Can you afford a cappuccino a day? Of course you can. Wouldn’t you rather spend the money on an epiphany that could transfigure your life? The fee for the 8 week course is £195. This compares very favourably to the Oxford course I teach, which costs £375. There are also fewer students in the Howdunnit class – around 8 – 12 as opposed to 20 – so you get more contact with the tutor. There is a contact form somewhere on this page. If you are interested, get in touch to reserve a seat, or ask a question. Next voyage is scheduled for sometime in early 2018.
Seriously, will I go mad?
Who can say? After centuries of intense medical investigation madness is still a barely understood phenomenon. But why worry? You’d have to be mad to want to write a novel these days wouldn’t you? I mean you could strike it big. You could end up at the party on Mount Olympus going ‘rhubarb rhubarb’ with all the other arrogant swine in their silk-tasselled smoking jackets. A lilac plaque above your door when you die. But alternatively…you know that bloke walking down the street in his pyjamas, drinking from a brown paper bag and shouting at an invisible companion? You could be him. That’s the beauty of it, there’s just no way of knowing. It’s in the lap of the gods. One thing’s for sure.

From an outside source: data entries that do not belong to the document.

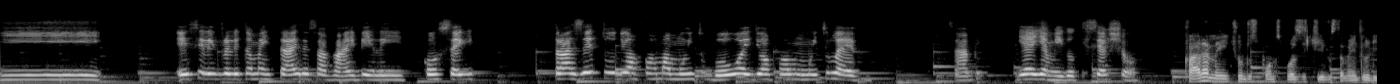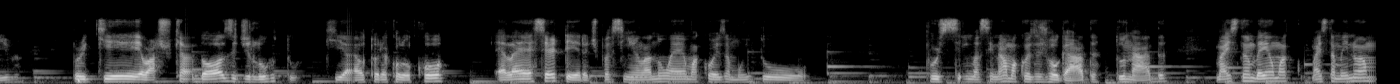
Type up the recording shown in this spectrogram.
E esse livro ele também traz essa vibe, ele consegue trazer tudo de uma forma muito boa e de uma forma muito leve, sabe? E aí, amigo, o que você achou? Claramente um dos pontos positivos também do livro, porque eu acho que a dose de luto que a autora colocou, ela é certeira, tipo assim, ela não é uma coisa muito por cima, assim, não é uma coisa jogada do nada, mas também é uma, mas também não é uma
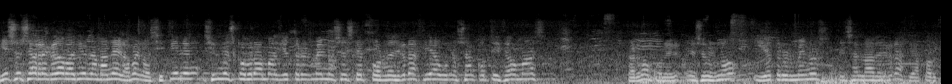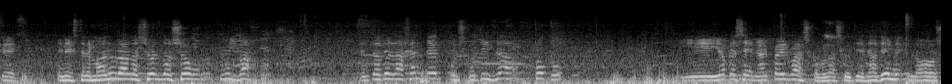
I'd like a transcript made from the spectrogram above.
y eso se arreglaba de una manera, bueno, si tienen, si unos cobran más y otros menos, es que por desgracia unos han cotizado más, perdón, por esos no, y otros menos, esa es la desgracia, porque en Extremadura los sueldos son muy bajos. Entonces la gente pues cotiza poco. Y yo qué sé, en el País Vasco las cotizaciones, los,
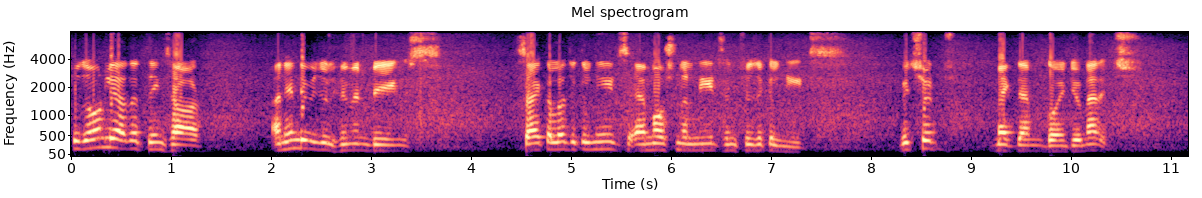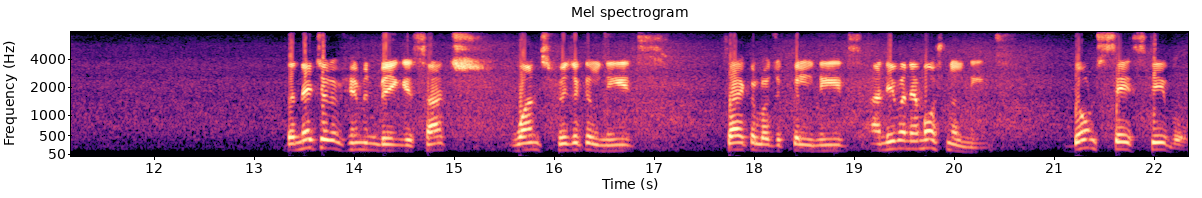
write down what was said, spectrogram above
So the only other things are an individual human being's psychological needs, emotional needs and physical needs, which should make them go into a marriage. The nature of human being is such, one's physical needs, psychological needs and even emotional needs don't stay stable.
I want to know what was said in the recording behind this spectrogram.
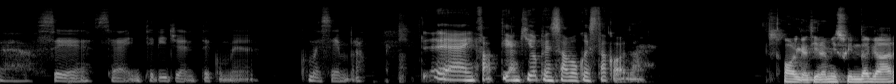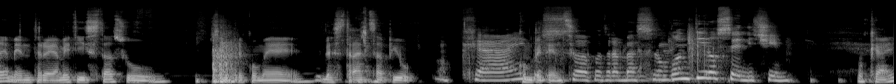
eh, se, se è intelligente come, come sembra. Eh, infatti anch'io pensavo questa cosa. Olga, tirami su indagare, mentre Ametista su sempre come destrezza più. Ok, Competenze. questo potrebbe essere un buon tiro, 16. Ok?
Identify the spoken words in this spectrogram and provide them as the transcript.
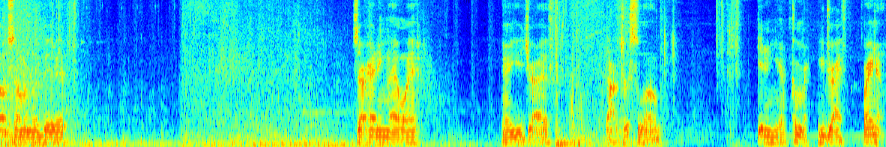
Oh, someone reboot it. Start heading that way. Now you drive. Dr. Slone. Get in here. Come here. You drive. Right now.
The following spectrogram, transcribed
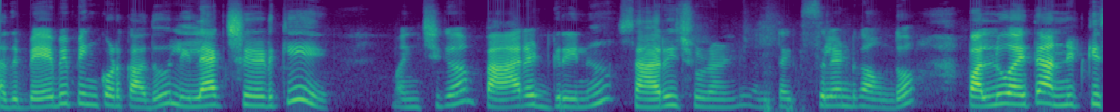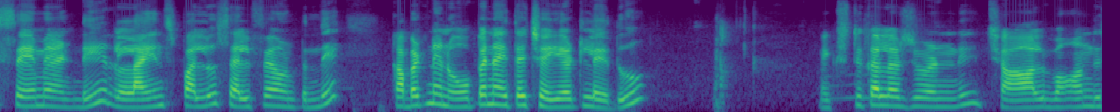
అది బేబీ పింక్ కూడా కాదు లిలాక్ షేడ్కి మంచిగా ప్యారెట్ గ్రీన్. శారీ చూడండి ఎంత ఎక్సలెంట్గా ఉందో. పళ్ళు అయితే అన్నిటికీ సేమే అండి. లైన్స్ పళ్ళు సెల్ఫే ఉంటుంది. కాబట్టి నేను ఓపెన్ అయితే చేయట్లేదు నెక్స్ట్ కలర్ చూడండి చాలా బాగుంది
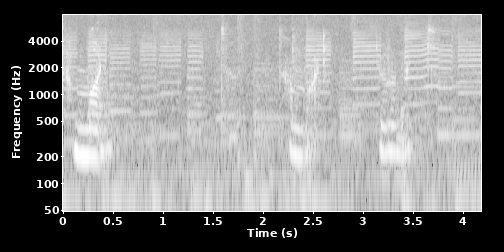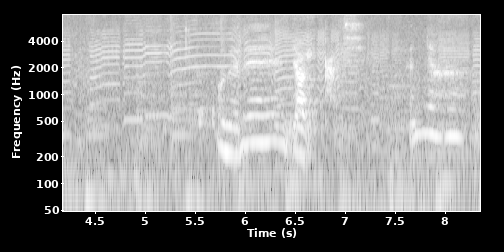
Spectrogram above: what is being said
잔머리. 자, 잔머리. 이런 느낌. 오늘은 여기까지. 안녕.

If one day you see your novel in a real book shop—take my word for it—you will get a buzz that lasts, literally, for years. You may even catch yourself purring. Mad to write a novel? Not at all. You’d be mad not to. Book your seat on the Howdunnit Machine without delay.
To secure a berth on the next voyage, or to ask me a question, click the button on the left. It should open an email to me. That’s the theory. I’d stand back though.
Work first: wash later—W. H. Auden